For those traveling by horse, sage advice is given on how to select one's equine companion. Pedestrian travelers, on the other hand, are instructed on how to dress comfortably so as to have nothing impede their ambulatory journey. For instance, anything that restricts movement, such as incommodious shoes or garters above the knee, are strongly counseled against.

l'ami des voyageurs pedestrian

Precautions to take if traveling by foot

L'Ami des Voyageurs also contains advice on what precautions one should take during a journey. This includes tips for avoiding fatigue and even a recipe for making bouillon cubes, should one be taken ill and not be able to find any at one's inn. Of note, in what concerns travel by coach, is the directive to never get out of a vehicle while it is on or in motion.

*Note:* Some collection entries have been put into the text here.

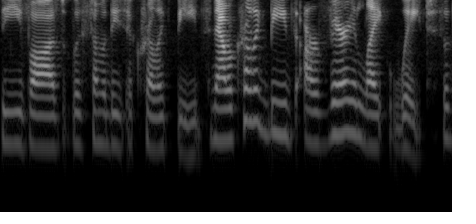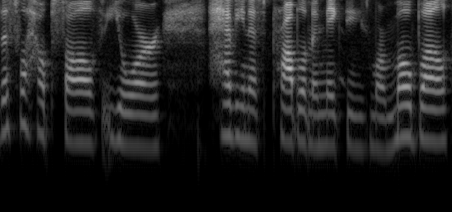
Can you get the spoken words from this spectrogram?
the vase with some of these acrylic beads. Now, acrylic beads are very lightweight, so this will help solve your heaviness problem and make these more mobile,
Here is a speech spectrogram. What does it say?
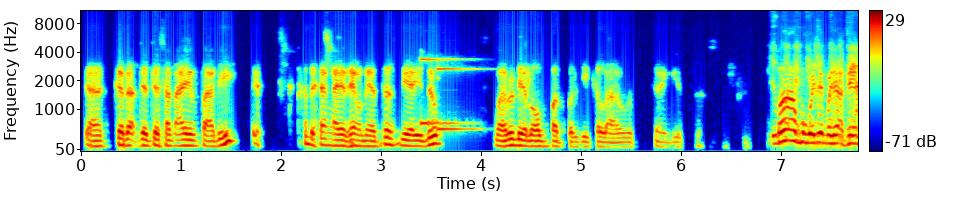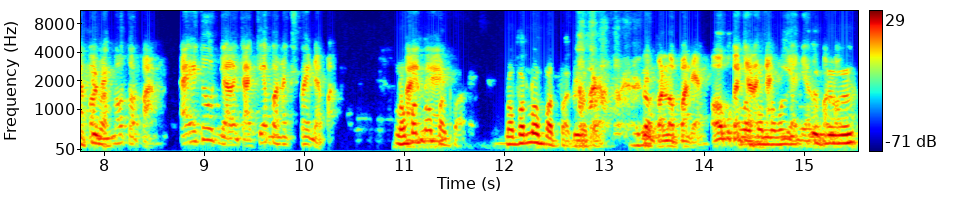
Ya, kena tetesan air tadi, ada yang air yang netes dia hidup, baru dia lompat pergi ke laut kayak gitu. Itu Wah, pokoknya banyak versi apa lah. naik motor pak? Eh itu jalan kaki apa naik sepeda pak? Lompat-lompat pak, lompat-lompat pak dia pak. Lompat-lompat ya? Oh bukan jalan kaki ya dia lompat-lompat.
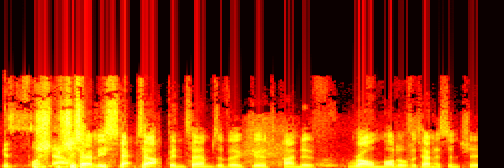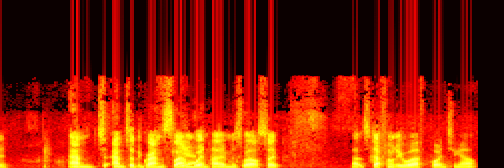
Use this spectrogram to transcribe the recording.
good to point out. she certainly stepped up in terms of a good kind of role model for tennis, didn't she? And and took the Grand Slam Yeah. win home as well. So that's definitely worth pointing out.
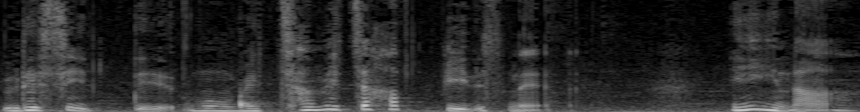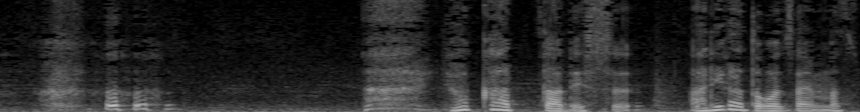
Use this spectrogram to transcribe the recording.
嬉しいっていうもうめちゃめちゃハッピーですね。いいな。よかったです。ありがとうございます。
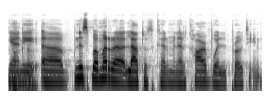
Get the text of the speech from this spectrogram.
يعني. آه، بنسبة مرة لا تذكر من ال carb والبروتين.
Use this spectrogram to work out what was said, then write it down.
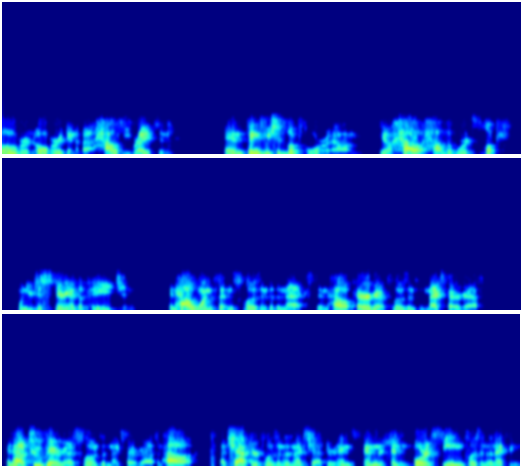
over and over again about how he writes and and things we should look for. Um, you know how how the words look when you're just staring at the page and and how one sentence flows into the next and how a paragraph flows into the next paragraph and how two paragraphs flow into the next paragraph and how a, chapter flows into the next chapter and and and or a scene flows into the next scene.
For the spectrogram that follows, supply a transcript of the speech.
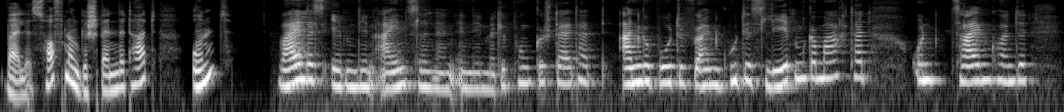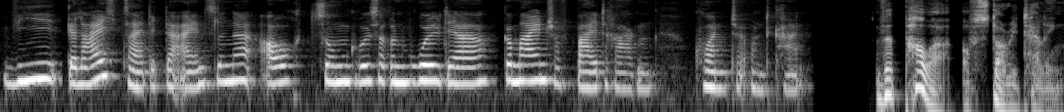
weil es Hoffnung gespendet hat und weil es eben den Einzelnen in den Mittelpunkt gestellt hat, Angebote für ein gutes Leben gemacht hat und zeigen konnte, wie gleichzeitig der Einzelne auch zum größeren Wohl der Gemeinschaft beitragen konnte und kann. The Power of Storytelling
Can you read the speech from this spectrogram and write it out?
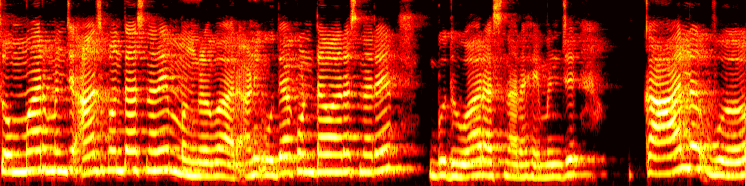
सोमवार म्हणजे आज कोणता असणार आहे? मंगळवार. आणि उद्या कोणता वार असणार आहे? बुधवार असणार आहे. म्हणजे काल व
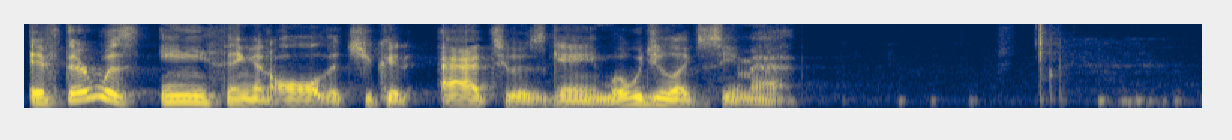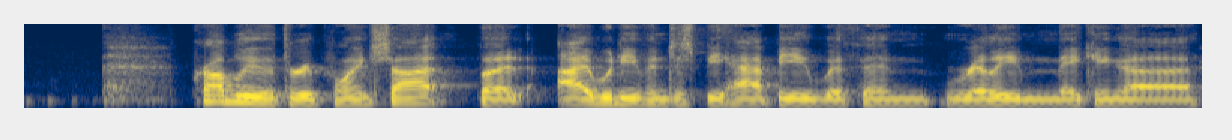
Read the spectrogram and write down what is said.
If there was anything at all that you could add to his game, what would you like to see him add? Probably the three point shot, but I would even just be happy with him really making a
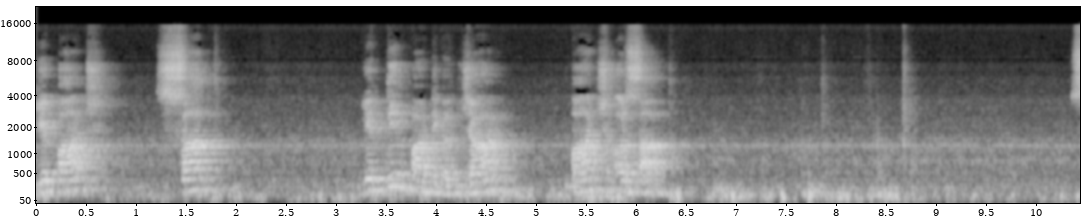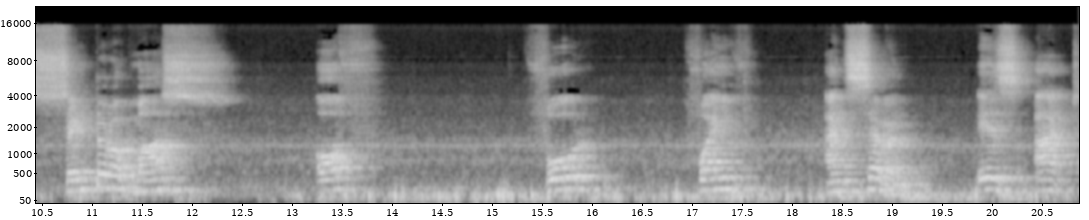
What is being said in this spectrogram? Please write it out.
ये पाँच सात। ये तीन पार्टिकल चार पाँच और सात। Centre of mass of four 5 and 7 is at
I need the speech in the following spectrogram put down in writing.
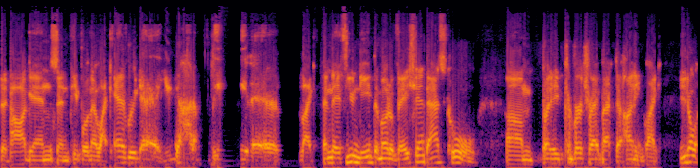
to Goggins and people, and they're like every day you gotta be there. Like, and if you need the motivation, that's cool. Um, but it converts right back to hunting. Like you don't.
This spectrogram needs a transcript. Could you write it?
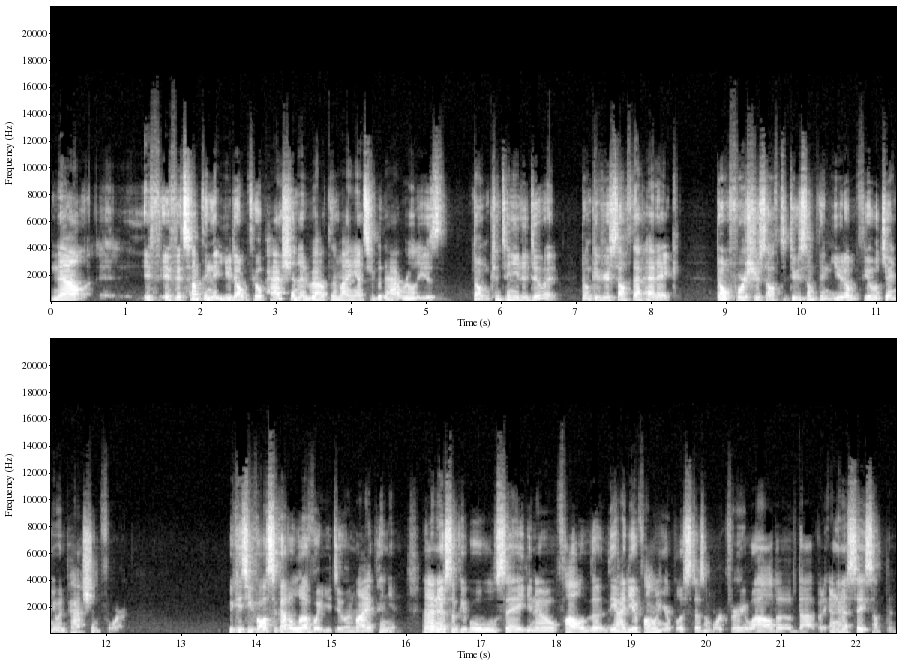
Now, if, if it's something that you don't feel passionate about, then my answer to that really is don't continue to do it. Don't give yourself that headache. Don't force yourself to do something you don't feel genuine passion for. Because you've also got to love what you do, in my opinion. And I know some people will say, you know, follow the, the idea of following your bliss doesn't work very well, da da da. But I'm going to say something.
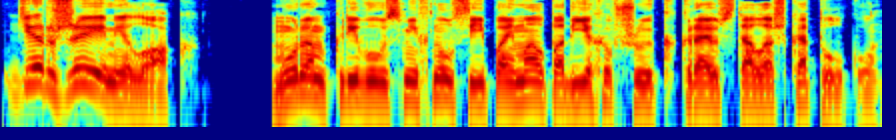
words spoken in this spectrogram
«Держи, милок!» Муром криво усмехнулся и поймал подъехавшую к краю стола шкатулку.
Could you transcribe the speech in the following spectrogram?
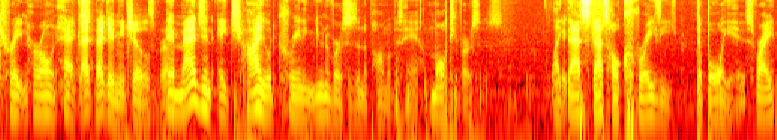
creating her own hex. That that gave me chills, bro. Imagine a child creating universes in the palm of his hand, multiverses. Like that's that's how crazy the boy is, right?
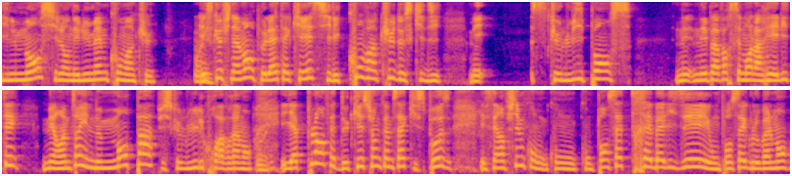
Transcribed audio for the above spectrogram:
il ment s'il en est lui-même convaincu? Oui. Est-ce que finalement on peut l'attaquer s'il est convaincu de ce qu'il dit? Mais ce que lui pense n'est pas forcément la réalité, mais en même temps il ne ment pas puisque lui il croit vraiment. Et il y a plein en fait de questions comme ça qui se posent et c'est un film qu'on qu'on- qu'on pensait très balisé et on pensait globalement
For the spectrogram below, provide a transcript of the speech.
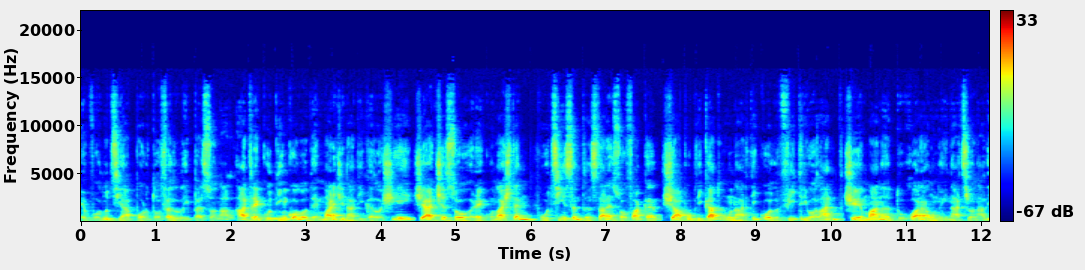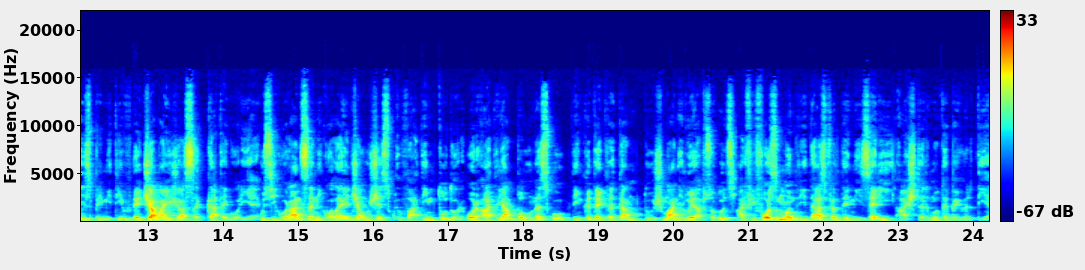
evoluția portofelului personal. A trecut dincolo de marginea ticăloșiei, ceea ce să o recunoaștem, puțin sunt în stare să o facă și a publicat un articol vitriolant ce emană duhoarea unui naționalist primitiv de cea mai joasă categorie. Cu siguranță Nicolae Ceaușescu, Vadim Tudor, ori Adrian Păunescu, din câte credeam dușmanii lui absoluți, ar fi fost mândri de astfel de mizerii așternute pe hârtie.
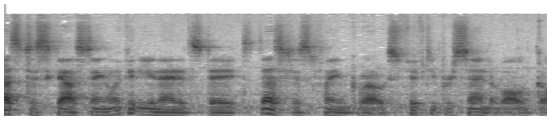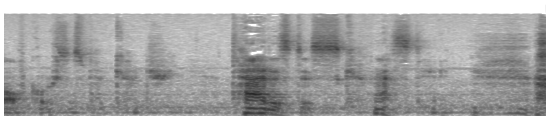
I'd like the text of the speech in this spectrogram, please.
That's disgusting. Look at the United States. That's just plain gross. 50% of all golf courses by country. That is disgusting.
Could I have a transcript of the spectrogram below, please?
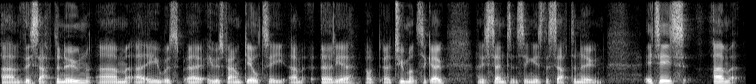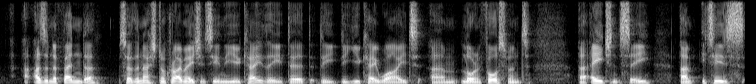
um, this afternoon. Um, uh, he was he was found guilty um, earlier, two months ago, and his sentencing is this afternoon. It is um, as an offender, so the National Crime Agency in the UK, the, the, the, the UK-wide um, law enforcement uh, agency, um, it is,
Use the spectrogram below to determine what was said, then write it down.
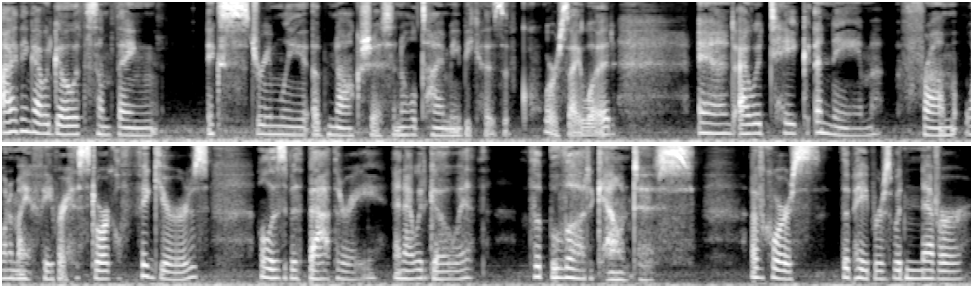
I think I would go with something extremely obnoxious and old timey because, of course, I would. And I would take a name from one of my favorite historical figures, Elizabeth Bathory, and I would go with the Blood Countess. Of course, the papers would never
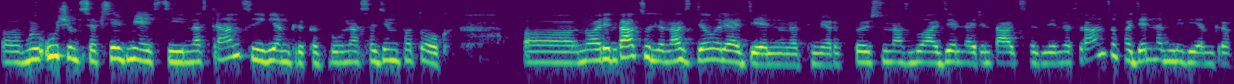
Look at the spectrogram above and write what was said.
мы учимся все вместе, и иностранцы, и венгры, как бы у нас один поток. Э, но ориентацию для нас сделали отдельно, например. То есть у нас была отдельная ориентация для иностранцев, отдельно для венгров.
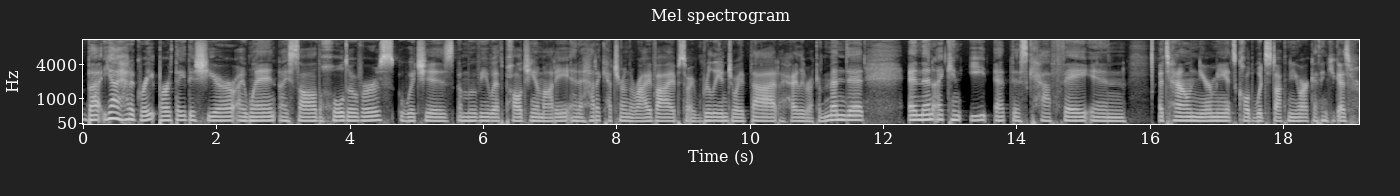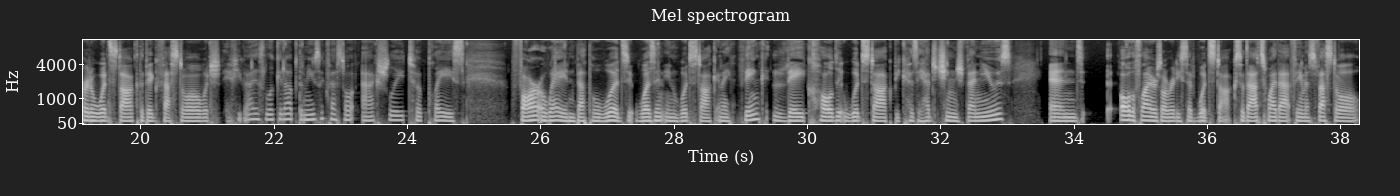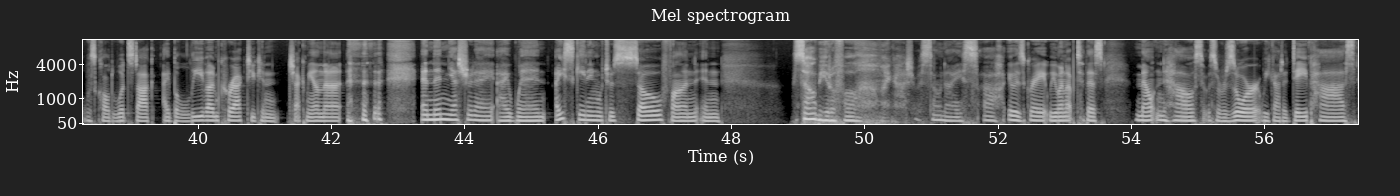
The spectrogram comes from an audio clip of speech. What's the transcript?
But yeah, I had a great birthday this year. I went, I saw The Holdovers, which is a movie with Paul Giamatti, and it had a Catcher in the Rye vibe. So I really enjoyed that. I highly recommend it. And then I can eat at this cafe in a town near me. It's called Woodstock, New York. I think you guys heard of Woodstock, the big festival, which, if you guys look it up, the music festival actually took place far away in Bethel Woods. It wasn't in Woodstock. And I think they called it Woodstock because they had to change venues and all the flyers already said Woodstock. So that's why that famous festival was called Woodstock. I believe I'm correct. You can check me on that. and then yesterday I went ice skating, which was so fun and so beautiful. Oh my gosh, it was so nice. It was great. We went up to this mountain house, it was a resort. We got a day pass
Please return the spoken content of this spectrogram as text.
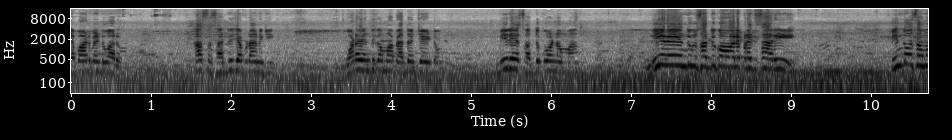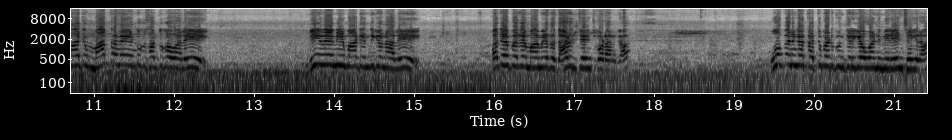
డిపార్ట్మెంట్ వారు. కాస్త సర్ది చెప్పడానికి గొడవ ఎందుకమ్మా పెద్ద చేయటం? మీరే సర్దుకోండి అమ్మా నీవే ఎందుకు సర్దుకోవాలి ప్రతిసారి? హిందూ సమాజం మాత్రమే ఎందుకు సర్దుకోవాలి? మేమే మీ మాట ఎందుకు వినాలి? పదే పదే మా మీద దాడులు చేయించుకోవడానిక? ఓపెన్గా కత్తి పట్టుకుని తిరిగేవాడిని మీరేం చేయరా?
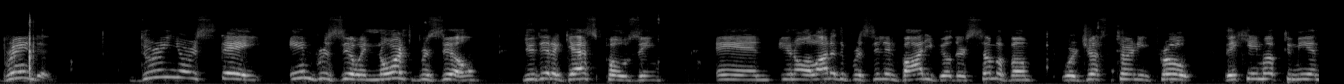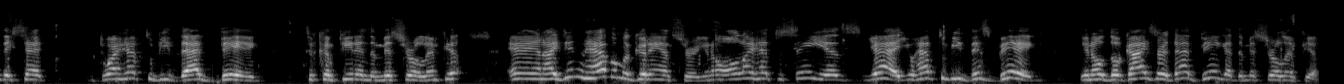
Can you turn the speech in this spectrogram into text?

The guidebook also recommends carrying a pair of binoculars and describes several games and intellectual exercises to help a traveler pass the time—including how to calculate the age of the moon, how to orient oneself with and without a compass, and how to predict weather patterns.

l'ami des voyageurs moon
How to calculate the age of the moon

As an additional antidote to any potential boredom the traveler might experience, the book ends with a collection of song lyrics and tunes by which to sing them.

l'ami des voyageurs song
"Le Buveur Intrépide, Chanson de Table"; "Air: Aussitôt que la Lumière" (The Intrepid Drinker), a drinking song to be sung to the tune of "As Soon As the Light"

Perhaps what is most striking when reading L'Ami des Voyageurs is its celebration of the sheer joy of travel and discovery. The following passage is particularly moving: "There are few places which do not offer something worthy of observation; even the most frightful deserts have their beauty" (p. 45). The guidebook delineates what one should notice and appreciate when traveling, including landscape, art and architecture, and flora and fauna. The reader is faced with the rhetorical question of whether there is, in fact, any place where something interesting to see cannot be found. According to L'Ami des Voyageurs, a traveler's sense of curiosity will automatically pave the way for an interesting journey. Indeed, the Latin quote on the bottom of the book's third page could be interpreted as suggesting that the taste and curiosity for travel only increases the more one travels. The phrase is "Vires acquirit eundo," taken from Virgil's Aeneid, and can be loosely translated in the context of the guidebook's theme as "One gathers strength as one goes."

l'ami des voyageurs latin quote
Latin quote "Vires acquirit eundo" from page three, shown at bottom right

While L'Ami des Voyageurs does not provide a ready list of hotel and restaurant recommendations, its infectious spirit of adventure and exploration still makes it a pleasurable and entertaining read for travelers today.

Thanks to Tamara Fultz, librarian in the Thomas J. Watson Library, for her assistance in translating the Latin text.

Deborah Vincelli

Deborah Vincelli was the instruction, French and Italian bibliographer, and online resources librarian in Thomas J. Watson Library.